The return of serve is the shot that a player hits after the serve. The return of serve is an important shot because it allows players to take control of the point. There are two main types of return of serves: the deep return and the short return.

  • Deep return: The deep return is a shot that is hit deep into the court. The deep return forces the opponent to move back and gives the player time to set up their next shot.
  • Short return: The short return is a shot that is hit short into the court. The short return is used to surprise the opponent and to force them to come in.

Additional info about Overhead smash technique

An overhead smash is a shot that is hit overhead with power. The overhead smash is used to finish a point or to hit a winner. There are two main types of overhead smashes: the forehand smash and the backhand smash.

  • Forehand smash: The forehand smash is hit with the palm facing forward and the racket moving from low to high. The contact point should be in front of the body and the swing should be smooth and fluid.
  • Backhand smash: The backhand smash is hit with the palm facing backward and the racket moving from high to low. The contact point should be behind the body and the swing should be compact and controlled.

Additional info about Lob technique

A lob is a shot that is hit high over the opponent’s head. The lob is used to get the opponent out of position or to buy time. There are two main types of lobs: the deep lob and the short lob.

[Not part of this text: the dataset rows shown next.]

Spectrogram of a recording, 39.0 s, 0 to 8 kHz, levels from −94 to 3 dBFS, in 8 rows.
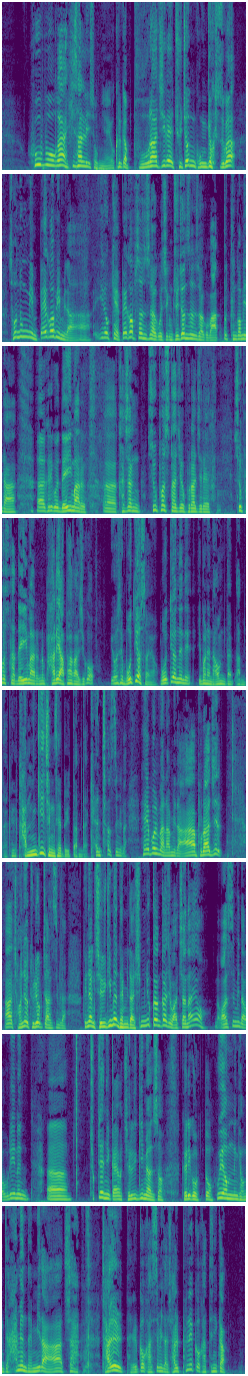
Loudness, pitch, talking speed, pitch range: -17 LUFS, 165 Hz, 320 characters per minute, 140-200 Hz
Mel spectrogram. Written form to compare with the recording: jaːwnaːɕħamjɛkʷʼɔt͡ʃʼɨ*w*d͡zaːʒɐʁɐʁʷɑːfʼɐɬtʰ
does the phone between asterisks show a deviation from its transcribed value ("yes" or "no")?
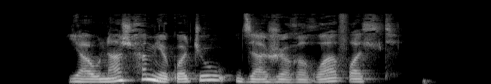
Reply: no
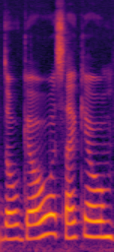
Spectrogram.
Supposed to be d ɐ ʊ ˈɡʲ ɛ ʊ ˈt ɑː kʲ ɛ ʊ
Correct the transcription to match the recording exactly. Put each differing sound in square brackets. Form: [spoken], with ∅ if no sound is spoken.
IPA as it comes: d ɐ ʊ ˈɡʲ ɛ ʊ [ˈs] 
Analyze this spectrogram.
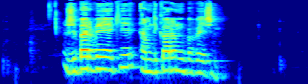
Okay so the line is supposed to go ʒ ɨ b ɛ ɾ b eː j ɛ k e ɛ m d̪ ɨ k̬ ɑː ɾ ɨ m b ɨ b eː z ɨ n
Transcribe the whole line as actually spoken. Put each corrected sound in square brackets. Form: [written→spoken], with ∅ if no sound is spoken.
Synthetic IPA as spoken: ʒ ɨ b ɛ ɾ [b→v] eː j ɛ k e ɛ m d̪ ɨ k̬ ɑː ɾ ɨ [m→n] b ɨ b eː [z→ʒ] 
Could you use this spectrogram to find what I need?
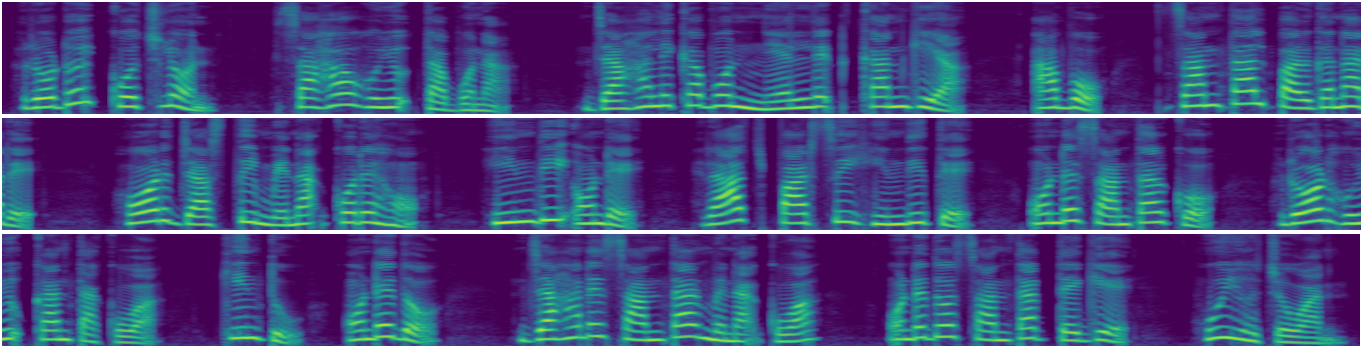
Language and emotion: Santali, neutral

  • Deep lob: The deep lob is a shot that is hit deep into the court. The deep lob forces the opponent to run back and gives the player time to set up their next shot.
  • Short lob: The short lob is a shot that is hit short into the court. The short lob is used to surprise the opponent and to force them to come in.